Puente del Inca is a natural rock formation passing over River Las Cuevas in the Andes, about 180 km from Mendoza.
This bridge is not a construction of the Incas as it is often misunderstood, but a natural formation that was used by the huarpes, Inca and other peoples before the arrival of the conquerors as an obligatory passage to reach the Pacific Ocean.
Puente del Inca is now within a protected area. It is 48m long, 28m wide and 8m high. At the bottom there are stalactites and, in winter, ice needles. The minerals in the waters that run beneath cause the reddish oranges seen in the formation and give it concrete-like consistency.
The place was already known before the Spanish arrived due to its hot springs waters, rich in salts, peroxide of iron and algae. These waters are said to have curative properties for stress, nervous disorders and rheumatism.
The properties of this water also make objects left submerged in it for 40 days absorbe the minerals, leaving them covered by a ferruginous layer, as if petrified.

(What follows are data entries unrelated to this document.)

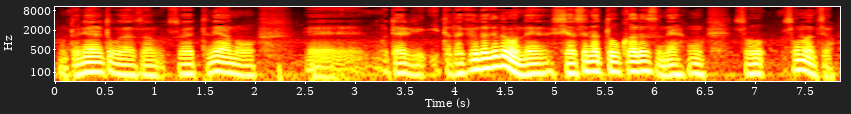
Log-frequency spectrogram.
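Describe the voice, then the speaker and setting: A man hosting a casual morning talk show on his own, speaking politely in a halting, hesitant way. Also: low-pitched, mellow. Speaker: host of a morning audio show. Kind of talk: casual morning monologue, thanking listeners.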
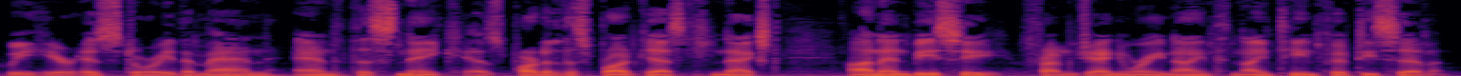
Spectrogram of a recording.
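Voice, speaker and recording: A man with a low voice presents as a radio host. He reads scripted introductions in an orderly, announcing style. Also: moderate pace.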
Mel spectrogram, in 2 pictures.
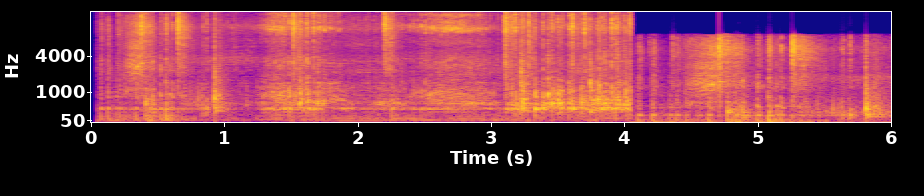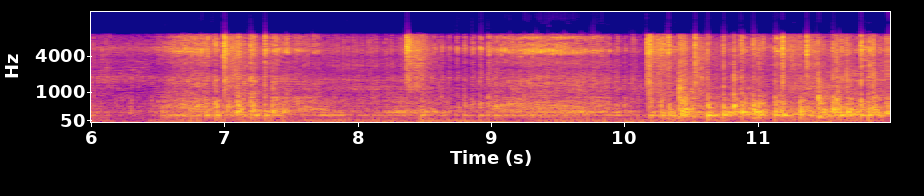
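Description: Spinning tops clash together with sharp clicks.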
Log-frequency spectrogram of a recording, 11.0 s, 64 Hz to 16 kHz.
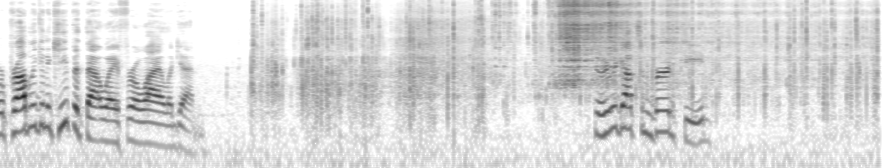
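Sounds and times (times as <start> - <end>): plastic bag crinkling: 3.1 - 11.0.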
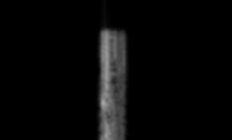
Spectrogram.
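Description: A lemon is chopped in half with a quick slicing sound.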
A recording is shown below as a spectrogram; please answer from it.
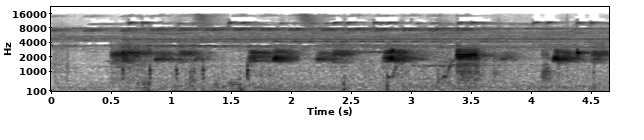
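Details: Frogs at night in Kubah National Park give a busy run of short grating notes, some paired, growing denser toward the end, set against a continuous shrill insect hum.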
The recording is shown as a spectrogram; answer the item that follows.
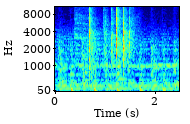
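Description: Trailer score: held tones over a steady low beat about twice a second, with a quick run of sharp taps in the middle.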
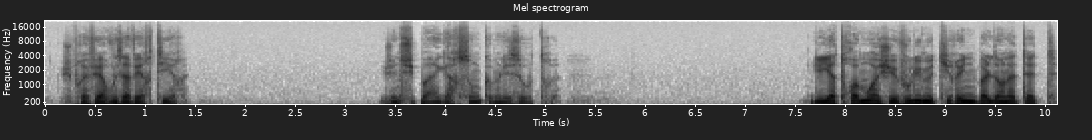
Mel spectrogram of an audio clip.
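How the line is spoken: Sad and proud. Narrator (French): dit-il tristement et fièrement

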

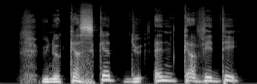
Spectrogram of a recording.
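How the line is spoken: Triumphant exclamation. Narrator (French): s'exclama-t-il, triomphant

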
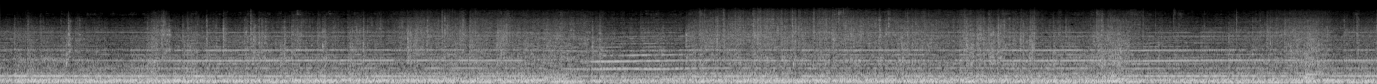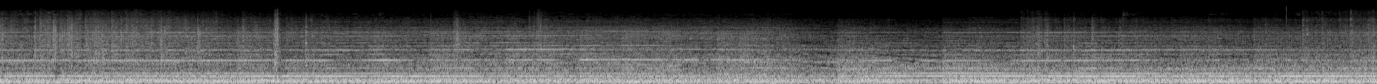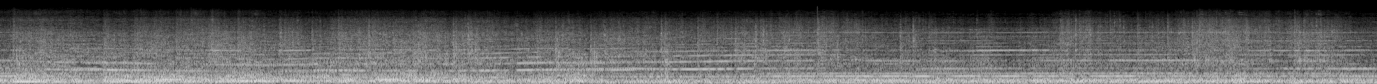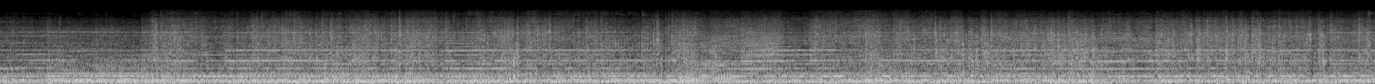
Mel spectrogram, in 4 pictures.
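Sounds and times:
wood crunching: 0.0 - 19.4, 26.2 - 55.0
mulcher drum and engine whine: 0.0 - 55.0.

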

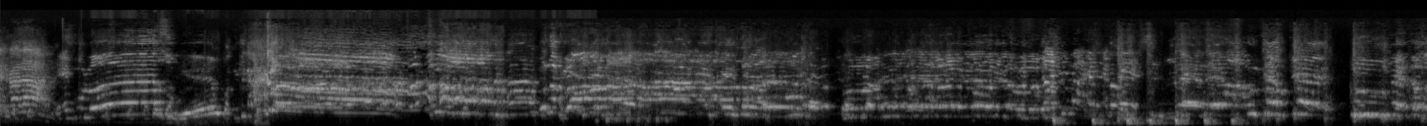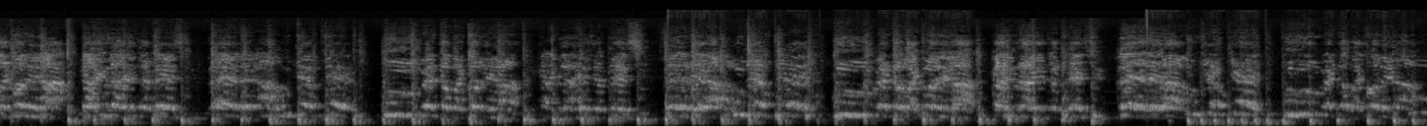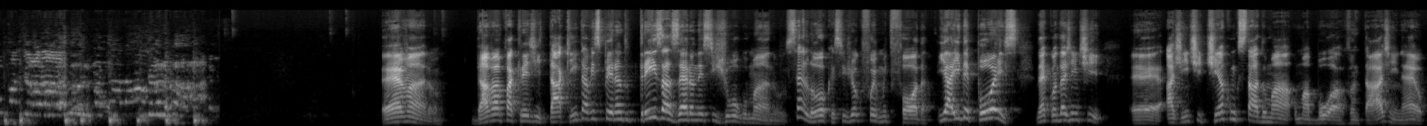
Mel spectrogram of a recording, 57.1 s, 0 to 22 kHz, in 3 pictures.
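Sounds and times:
men chanting a supporters' song: 0.0 - 2.6, 3.2 - 41.0
snare drum: 13.9 - 17.0, 18.1 - 41.0
hand-held drums beating: 13.9 - 17.1, 19.1 - 41.0
bass drum: 14.0 - 17.0, 19.1 - 41.0.

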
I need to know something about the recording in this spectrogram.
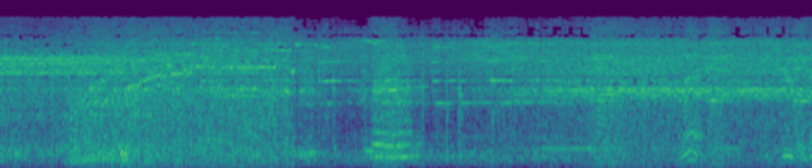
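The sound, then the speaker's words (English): A train grinds and rumbles steadily along the rails, with a broad, loud metallic roar and a brief dip midway as the brakes are applied after a red lantern is seen burning alongside the tracks. “Slap on the brakes, Jack.”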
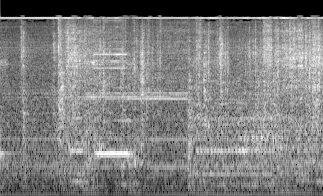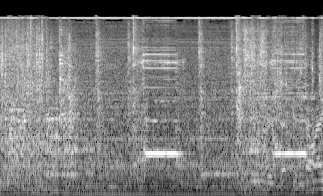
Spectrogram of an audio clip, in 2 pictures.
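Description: Automatic robotic book scanner turning the pages of an old book: its page-turning arm's motors whir in short steady whines, about a second in and again near five seconds, with small mechanical clicks over a constant hiss of the air blower and suction that lift and separate each page.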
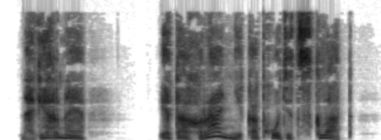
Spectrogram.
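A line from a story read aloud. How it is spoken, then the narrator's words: Whisper. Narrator (Russian): прошептала Джорджи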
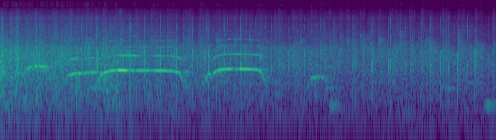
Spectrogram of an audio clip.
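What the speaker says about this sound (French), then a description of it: "on peut les applaudir, s'il vous plaît" Audience at an improv show applauds the performers, a steady wash of clapping that fades toward the end, with voices audible over it.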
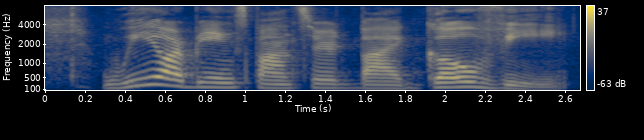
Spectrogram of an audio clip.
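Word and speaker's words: Govee: are being sponsored by govi and that's exactly how it's pronounced because i actually spoke to the rep i know there's been a lot of different questions as to how it's pronounced and this is right govi so i'm super excited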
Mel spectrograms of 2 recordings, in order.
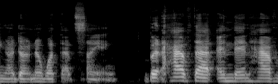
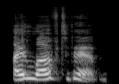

In the 1920’s a luxury spa hotel was built there and the most prominent personalities of that time went because of the healing properties of the water. The building was destroyed by a landslide in 1965, and today only the ruins of the chapel can be seen below the bridge and to its right.